  • This is covered in those FAM references but is very important and deserves its own bullet: if you are blogging about "matters of official concern", you need to get approval from the Department of State before your post it. (Other agencies may have different regulations, so it's worth looking into whatever those are for your agency.) There's a lot of debate about what constitutes "official concern", but if you're in doubt then please ask your colleagues in Global Public Affairs if you're in DC or Public Affairs in your Embassy if you're overseas.
  • Always put a disclaimer on your blog and make it easy to find. Do not use official government banners or seals or anything else that might make your blog look like it's an official government blog. You should say directly that your blog is personal and does not represent your agency or any other agency in the U.S. government. Read other Foreign Service blogs to get a better idea of what kind of content is typical and what kinds of disclaimers people use. Here's my disclaimer: "The content of this blog does not represent the view of the U.S. Department of State or any other U.S. Government agency, department, or entity. The thoughts and opinions expressed on this blog are solely those of the author and in no way should be associated with the U.S. Government."
  • If you post about trips or locations, do so after the fact.

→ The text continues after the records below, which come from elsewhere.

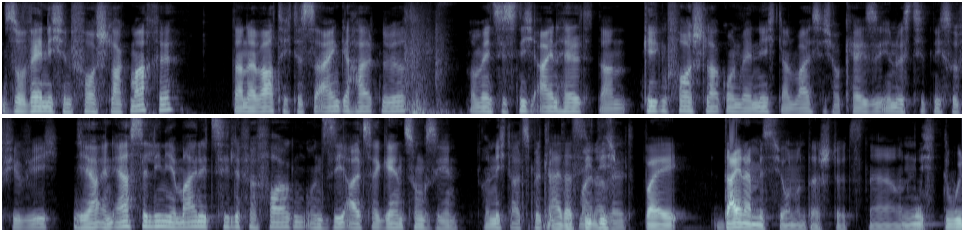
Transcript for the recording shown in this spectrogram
So, wenn ich einen Vorschlag mache, dann erwarte ich, dass er eingehalten wird. Und wenn sie es nicht einhält, dann Gegenvorschlag. Und wenn nicht, dann weiß ich, okay, sie investiert nicht so viel wie ich. Ja, in erster Linie meine Ziele verfolgen und sie als Ergänzung sehen und nicht als Mittelpunkt ja, dass sie dich Welt. bei deiner Mission unterstützt ne? und nicht du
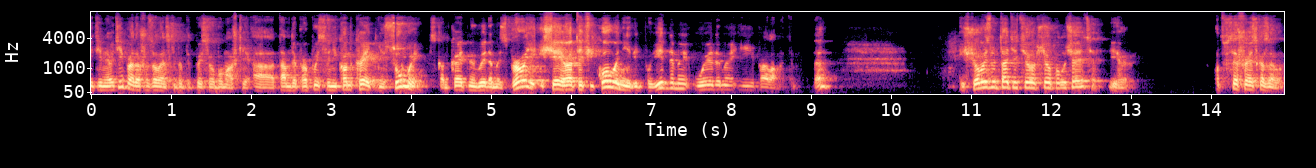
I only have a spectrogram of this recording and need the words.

It's a security issue to post where you are or what you're doing while you're still there. This can include the metadata in photos, as well. Also, don't post pictures of your housing or pictures of security officers or details like that that someone who wanted to hurt you would really like to have.
  • Be mindful of the Hatch Act, which limits the political activities of federal government employees. I would recommend not posting your political views publicly until after you retire for several reasons: our work is inherently apolitical and publishing those views publicly online could jeopardize that perception, it could hurt professionally with other Foreign Service personnel who don't share your views, and the Hatch Act is risky territory. With a U.S. election coming up, AFSA released a great presentation on what is and isn't allowed for Foreign Service personnel; you can see it here.
  • If you're an AFSA (Foreign Service union) member, read this guidance. (You have to be a member and log in to see that page.)
  • Keep in mind that people who are not looking out for the best interests of the United States will likely read your blog. Just because it's legal to publish something doesn't mean it's helpful or good to publish it.

I hope this helps! There's always room for more folks in the Foreign Service blogosphere, so please feel free to link your blog in the comments if you have one and I'd love to check it out. Happy blogging!